"Tammurriata" is a rhythmic-melodic musical expression of the Campania region, characterized by a specific form of music, song and dance. "Tammurriata" takes its name from the "tammorra" drum, made with a circular wooden frame to which is attached a goat skin and some metal discs (cymbals). The origin of the music and the dance is still uncertain, although a few paintings in Pompeii show musicians playing an instrument quite similar to the tammorra or the smaller "tamburello".

The tammurriata is still practiced in a number of villages around Naples and in the area of Vesuvius during religious celebrations which take place especially from spring time until August. The dates of the festivities are fixed according to the Easter calendar and are connected with the celebration of the Virgin Mary in various and different manifestations. We thus have the Madonna di Bagni in Scafati, the Madonna of the Castle in Somma Vesuviana, the Madonna of the Avvocata in Maiori, the Black Madonna in Montevergine, the Madonna of the Hens in Pagani, the Madonna dell'Arco and the Madonna of Villa di Briano. This religious aspect is combined with a pagan and more ancestral meaning, related to the peasants' life, the cycle of the seasons and of the work in the fields, and the celebration of the spring and the first harvests.
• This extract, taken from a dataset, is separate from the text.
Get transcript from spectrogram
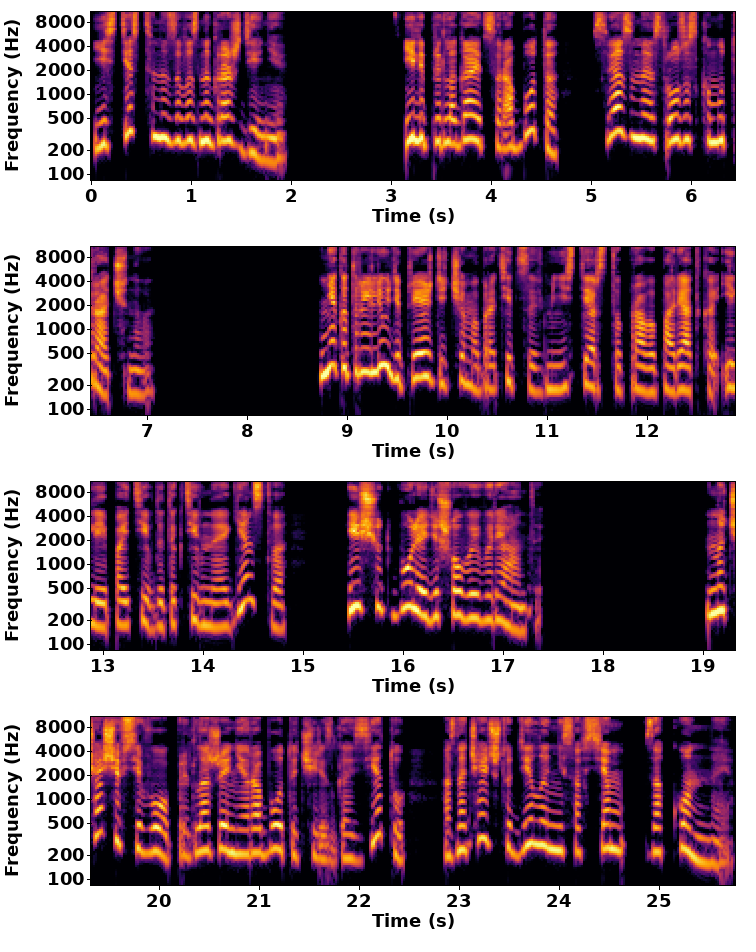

The music is based on a binary rhythm, played by one musician (only in Maiori the music is played by several drummers); that is why tammurriata is also called "song on the drum". The texts of the songs have both a religious connotation and a strong pagan flavour, especially in the ambiguities with a sexual connotation. The tunes are chanted by one or more singers, who often insert new strophes or little jokes (“barzellette”) both for enlivening the atmosphere and exhibiting their ability. The dance, executed with the aid of “castagnette”, represents a love game between a man and a woman or a fight or a competition when made by two men or two women. The music, the lyrics and the dance show minor or more evident variations according to the area or the village.

A specific research work was made by Roberto de Simone during the '70s with the production of an extensive recording of chants made by the most renown personalities of folk music in the Campania region (Roberto de Simone Canti e tradizioni popolari in Campania, Roma: Lato Side Editori s.r.l. 1979).